** PROMPT **
Where the line containing "Can you work" appears, begin retyping; continue exactly through the final line of the data. Omit every picture.

** AVAILABLE RECORDS **
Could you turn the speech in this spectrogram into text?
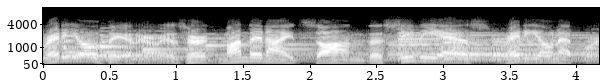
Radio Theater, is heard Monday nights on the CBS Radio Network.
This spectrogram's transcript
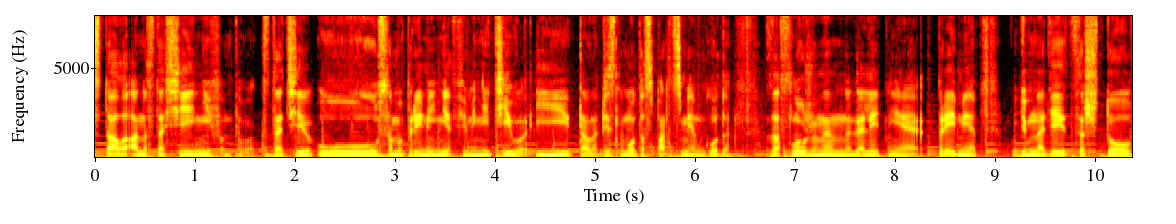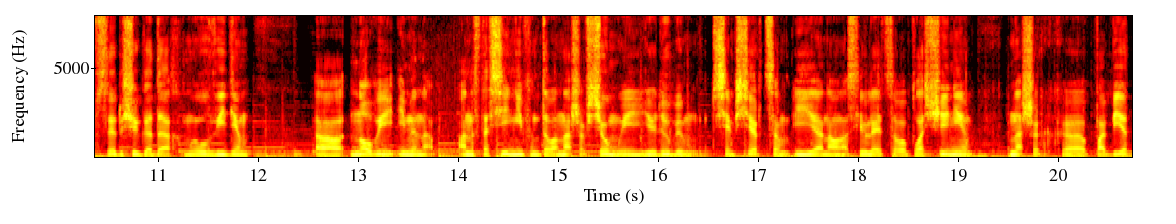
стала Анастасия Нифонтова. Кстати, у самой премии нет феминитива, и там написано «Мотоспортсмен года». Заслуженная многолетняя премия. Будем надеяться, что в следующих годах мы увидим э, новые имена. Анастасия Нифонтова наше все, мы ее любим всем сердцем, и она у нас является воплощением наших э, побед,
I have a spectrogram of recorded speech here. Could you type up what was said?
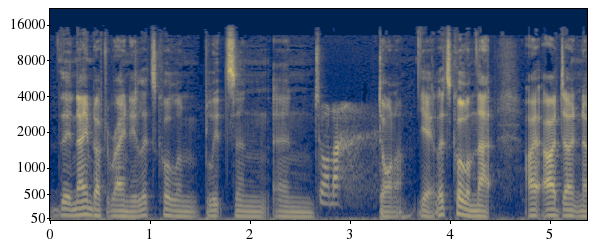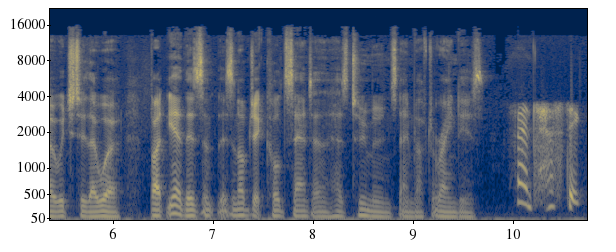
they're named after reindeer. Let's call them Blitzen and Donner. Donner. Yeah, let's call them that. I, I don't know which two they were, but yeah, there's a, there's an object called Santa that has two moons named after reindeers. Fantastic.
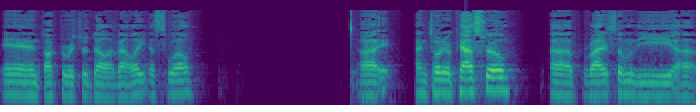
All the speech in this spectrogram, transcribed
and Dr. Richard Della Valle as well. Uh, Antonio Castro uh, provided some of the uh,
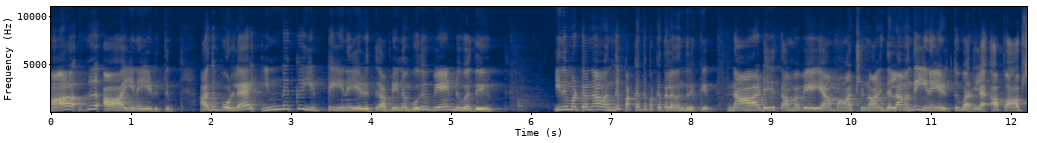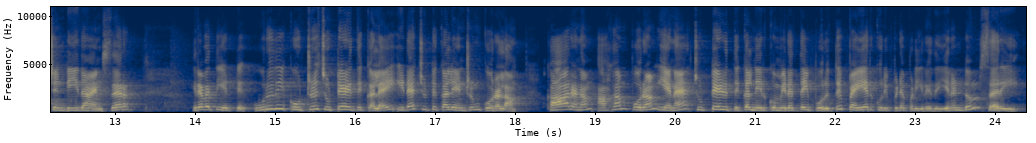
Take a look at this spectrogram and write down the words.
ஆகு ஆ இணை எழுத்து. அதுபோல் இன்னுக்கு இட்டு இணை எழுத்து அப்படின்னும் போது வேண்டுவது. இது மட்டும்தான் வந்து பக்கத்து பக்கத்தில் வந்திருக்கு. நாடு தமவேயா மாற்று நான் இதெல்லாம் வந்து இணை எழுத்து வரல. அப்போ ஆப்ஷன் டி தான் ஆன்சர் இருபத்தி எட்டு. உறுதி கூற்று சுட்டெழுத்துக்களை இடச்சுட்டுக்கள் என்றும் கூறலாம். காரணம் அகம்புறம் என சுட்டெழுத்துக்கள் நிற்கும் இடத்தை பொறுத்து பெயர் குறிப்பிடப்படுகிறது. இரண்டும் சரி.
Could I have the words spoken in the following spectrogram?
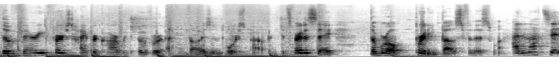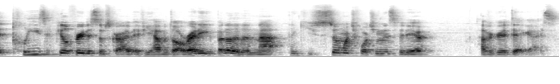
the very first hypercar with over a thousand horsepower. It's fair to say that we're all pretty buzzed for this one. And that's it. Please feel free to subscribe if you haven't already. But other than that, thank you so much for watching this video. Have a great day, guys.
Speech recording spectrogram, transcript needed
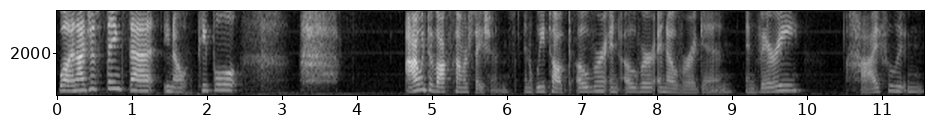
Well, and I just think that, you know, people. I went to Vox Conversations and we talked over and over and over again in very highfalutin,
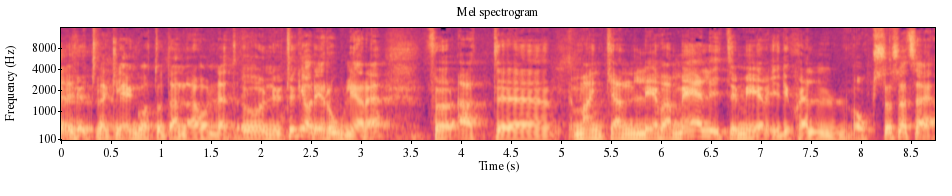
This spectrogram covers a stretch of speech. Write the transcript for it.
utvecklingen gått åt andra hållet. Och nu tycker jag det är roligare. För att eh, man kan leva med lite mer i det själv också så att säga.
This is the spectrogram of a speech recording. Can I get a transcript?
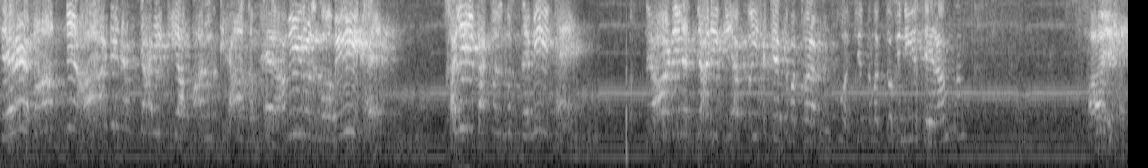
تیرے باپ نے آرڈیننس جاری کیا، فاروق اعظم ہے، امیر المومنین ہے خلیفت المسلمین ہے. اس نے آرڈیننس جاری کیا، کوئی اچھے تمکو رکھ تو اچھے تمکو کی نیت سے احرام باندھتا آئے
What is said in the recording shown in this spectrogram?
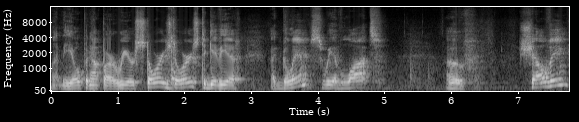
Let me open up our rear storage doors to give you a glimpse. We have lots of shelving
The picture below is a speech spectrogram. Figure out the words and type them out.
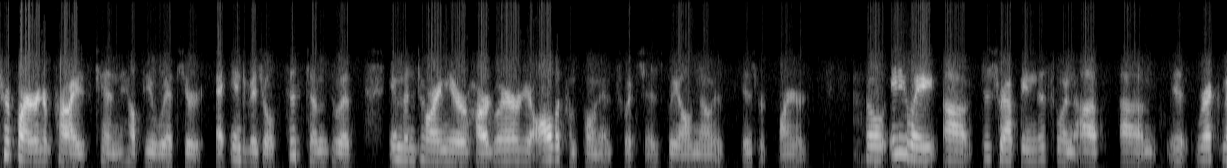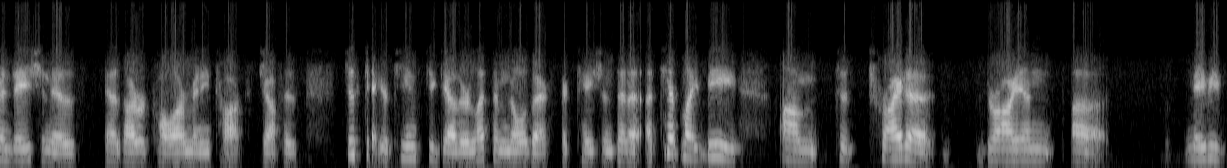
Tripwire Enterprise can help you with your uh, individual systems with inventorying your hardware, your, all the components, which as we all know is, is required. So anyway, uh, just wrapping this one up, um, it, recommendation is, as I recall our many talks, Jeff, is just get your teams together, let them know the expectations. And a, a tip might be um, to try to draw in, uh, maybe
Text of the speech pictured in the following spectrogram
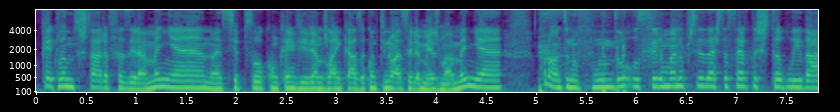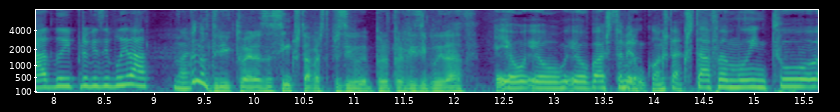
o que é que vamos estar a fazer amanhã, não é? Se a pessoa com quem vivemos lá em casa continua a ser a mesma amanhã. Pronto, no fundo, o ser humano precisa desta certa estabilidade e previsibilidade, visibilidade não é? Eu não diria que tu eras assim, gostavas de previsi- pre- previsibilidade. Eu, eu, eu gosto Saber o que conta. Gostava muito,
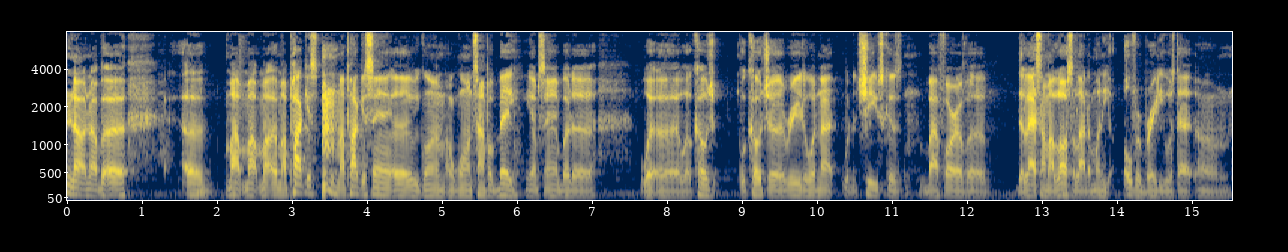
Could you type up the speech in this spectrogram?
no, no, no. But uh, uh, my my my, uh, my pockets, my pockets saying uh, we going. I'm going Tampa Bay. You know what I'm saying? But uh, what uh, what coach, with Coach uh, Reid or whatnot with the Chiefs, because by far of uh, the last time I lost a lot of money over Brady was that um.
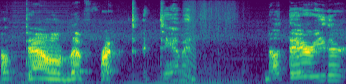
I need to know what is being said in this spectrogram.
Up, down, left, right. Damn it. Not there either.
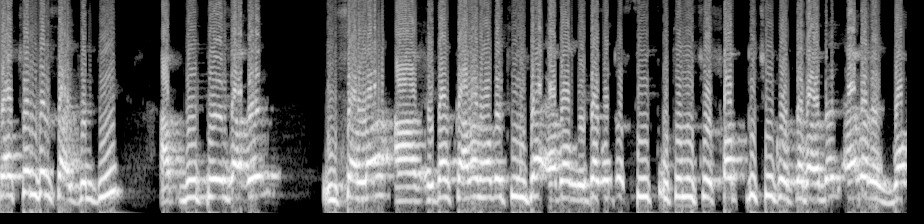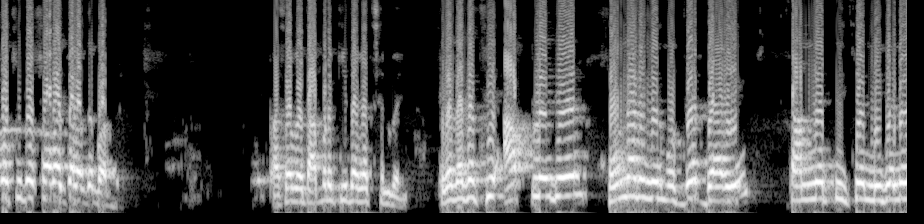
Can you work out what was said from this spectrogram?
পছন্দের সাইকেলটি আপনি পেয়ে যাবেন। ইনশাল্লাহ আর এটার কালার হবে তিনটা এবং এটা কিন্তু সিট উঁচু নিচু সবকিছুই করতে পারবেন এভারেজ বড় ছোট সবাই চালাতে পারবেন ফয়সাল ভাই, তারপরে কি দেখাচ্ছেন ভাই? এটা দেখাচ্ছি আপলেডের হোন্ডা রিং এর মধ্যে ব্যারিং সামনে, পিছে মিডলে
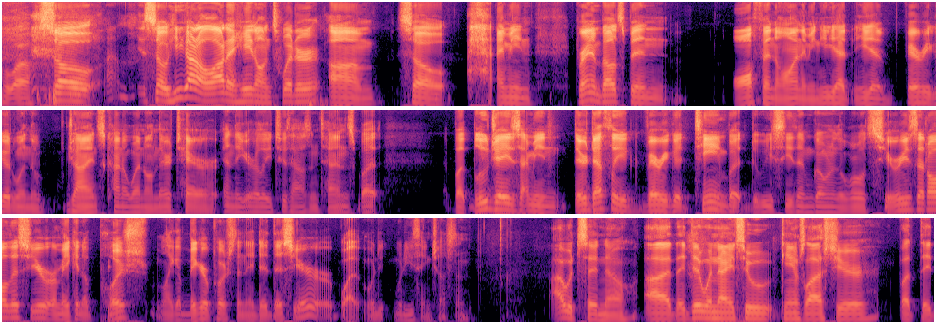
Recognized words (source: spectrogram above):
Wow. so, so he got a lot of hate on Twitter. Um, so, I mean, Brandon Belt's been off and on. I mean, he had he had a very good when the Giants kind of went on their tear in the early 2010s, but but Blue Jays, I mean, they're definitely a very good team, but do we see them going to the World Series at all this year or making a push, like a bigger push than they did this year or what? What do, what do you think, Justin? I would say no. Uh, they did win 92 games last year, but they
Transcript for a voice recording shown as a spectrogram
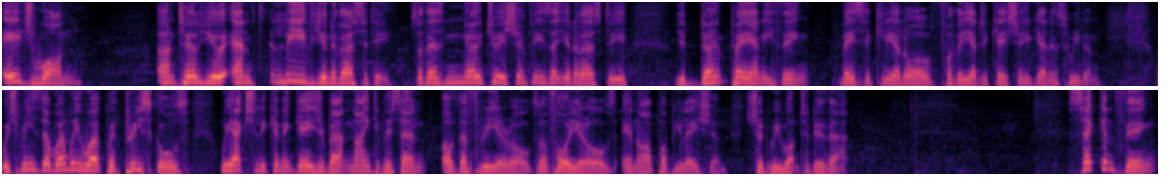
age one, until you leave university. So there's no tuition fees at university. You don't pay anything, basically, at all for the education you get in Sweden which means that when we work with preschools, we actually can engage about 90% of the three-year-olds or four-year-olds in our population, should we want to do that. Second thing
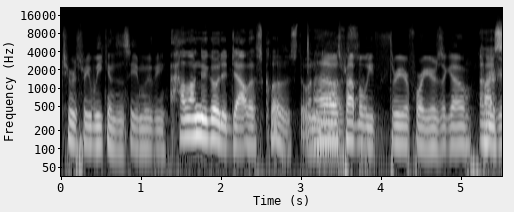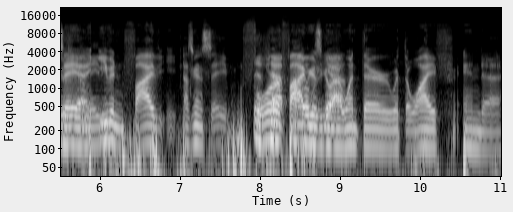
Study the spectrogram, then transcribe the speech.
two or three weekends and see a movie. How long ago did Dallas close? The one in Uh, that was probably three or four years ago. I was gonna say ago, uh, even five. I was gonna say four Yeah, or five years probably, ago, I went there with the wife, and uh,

** RESULT **
Can you work out what was said from this spectrogram?
পছন্দের সাইকেলটি আপনি পেয়ে যাবেন। ইনশাল্লাহ আর এটার কালার হবে তিনটা এবং এটা কিন্তু সিট উঁচু নিচু সবকিছুই করতে পারবেন এভারেজ বড় ছোট সবাই চালাতে পারবেন ফয়সাল ভাই, তারপরে কি দেখাচ্ছেন ভাই? এটা দেখাচ্ছি আপলেডের হোন্ডা রিং এর মধ্যে ব্যারিং সামনে, পিছে মিডলে
Recognized words (source: spectrogram above):
Wow. so, so he got a lot of hate on Twitter. Um, so, I mean, Brandon Belt's been off and on. I mean, he had he had a very good when the Giants kind of went on their tear in the early 2010s, but but Blue Jays, I mean, they're definitely a very good team, but do we see them going to the World Series at all this year or making a push, like a bigger push than they did this year or what? What do, what do you think, Justin? I would say no. Uh, they did win 92 games last year, but they
Transcript for a voice recording shown as a spectrogram
age one, until you leave university. So there's no tuition fees at university. You don't pay anything, basically, at all for the education you get in Sweden which means that when we work with preschools, we actually can engage about 90% of the three-year-olds or four-year-olds in our population, should we want to do that. Second thing
Study the spectrogram, then transcribe the speech.
two or three weekends and see a movie. How long ago did Dallas close? The one in Uh, that was probably three or four years ago. I was gonna say ago, uh, even five. I was gonna say four Yeah, or five years probably, ago, I went there with the wife, and uh,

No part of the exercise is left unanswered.